A mercifully short update today, it's late, I'm tired and this doesn't require verbosity.
Interesting debate on Facebook tonight about God and free will. Having given it some thought, I've concluded that God cannot be loving, merciful or benevolent if we have free will, not if God exists the way most theists claim. Here's my reasoning.
I'll use myself as an example.
The argument most theists give is that God knows all; past, present and future. If that is the case the following must be true.
1 ~ God knew before he created me that I would be a life long atheist
2 ~ I cannot later decide to convert to being a believer as this violates 1
Now, the logic here follows that;
In 1 God knows he will be punishing me before I'm even created.

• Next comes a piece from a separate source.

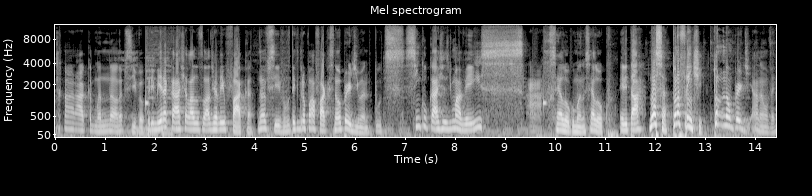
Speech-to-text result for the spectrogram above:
caraca, mano. Não, não é possível. Primeira caixa lá do outro lado já veio faca. Não é possível. Vou ter que dropar uma faca, senão eu perdi, mano. Putz. Cinco caixas de uma vez. Ah, você é louco, mano. Você é louco. Ele tá... Nossa, tô na frente. Tô... Não, perdi. Ah, não, velho.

He must do if he knows past, present and future yet he still creates me. If he knows that will lead to my subsequent punishment for not believing in him then he cannot be loving, forgiving or benevolent.
In 2 I cannot have free will as God already knows my future in 1. If God foresaw my dying an atheist it is impossible for me to change to theism without violating 1. What may seem like free will must be predetermined otherwise God cannot possibly know the future.

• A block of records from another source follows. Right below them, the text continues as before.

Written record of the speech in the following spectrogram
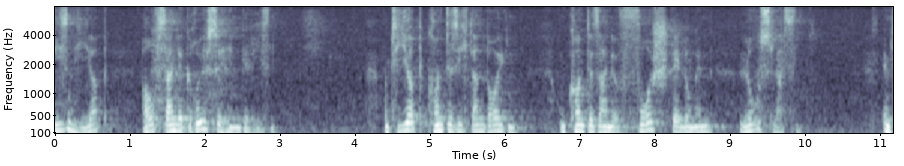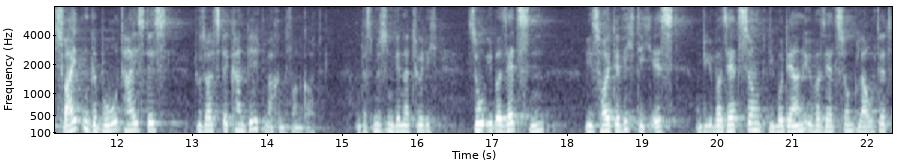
diesen Hiob auf seine Größe hingewiesen. Und Hiob konnte sich dann beugen und konnte seine Vorstellungen loslassen. Im zweiten Gebot heißt es, du sollst dir kein Bild machen von Gott. Und das müssen wir natürlich so übersetzen, wie es heute wichtig ist. Und die Übersetzung, die moderne Übersetzung lautet,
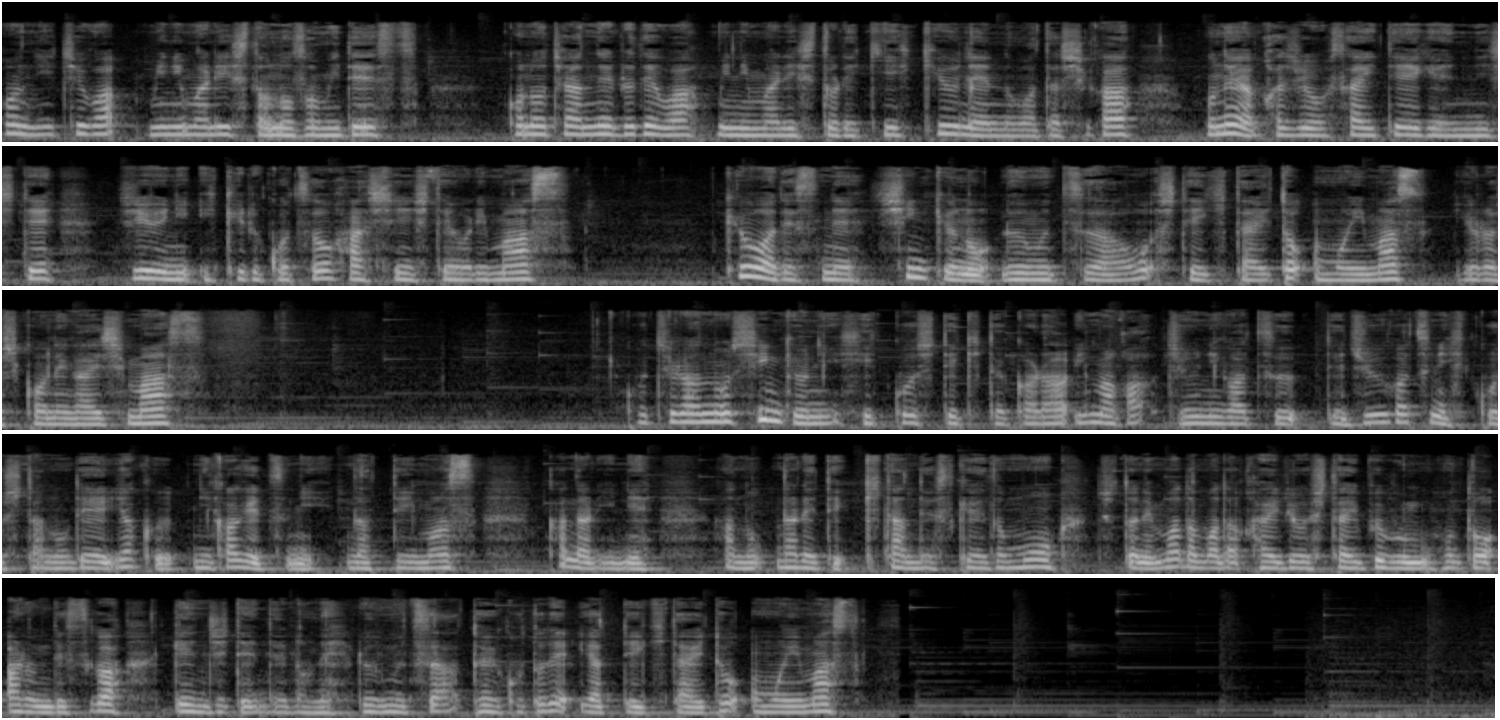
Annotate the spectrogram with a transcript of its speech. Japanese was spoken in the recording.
こんにちは。ミニマリストのぞみです。このチャンネルではミニマリスト歴9年の私が物や家事を最低限にして自由に生きるコツを発信しております。今日はですね新居のルームツアーをしていきたいと思います。よろしくお願いします。こちらの新居に引っ越してきてから今が12月で10月に引っ越したので約2ヶ月になっています。かなりねあの慣れてきたんですけれどもちょっとねまだまだ改良したい部分も本当あるんですが現時点でのねルームツアーということでやっていきたいと思います。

The result of this is that either God cannot be all knowing and is therefore unaware of our future, or he is far from loving and benevolent as he knowingly creates those he'll subsequently punish, even though they have absolutely no control over something that he's foreseen.
If God is truly loving and benevolent then he would only create those whom he has foreseen to be worshipful of him, as he demands. He doesn't, he creates life long atheists too – then punishes them.

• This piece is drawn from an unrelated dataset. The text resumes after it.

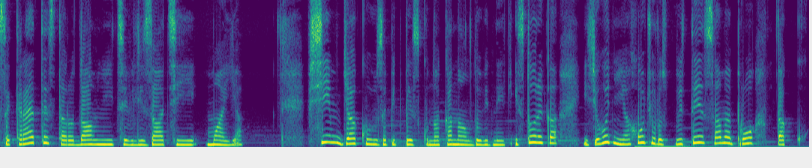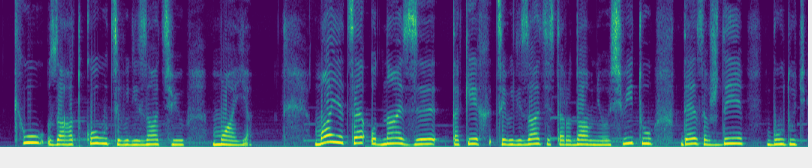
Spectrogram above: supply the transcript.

It was suggested to me that the multi-verse argument might negate this, given that all possibilities are presented. However, theists claim that God is outside of space and time, therefore he would still know all possible outcomes – yet continues to create those who will, logically, have no say over their destiny as he's already seen it.
An all knowing God cannot possibly be compatible with free will, nor can he be loving, forgiving or benevolent. Seems quite obvious to me.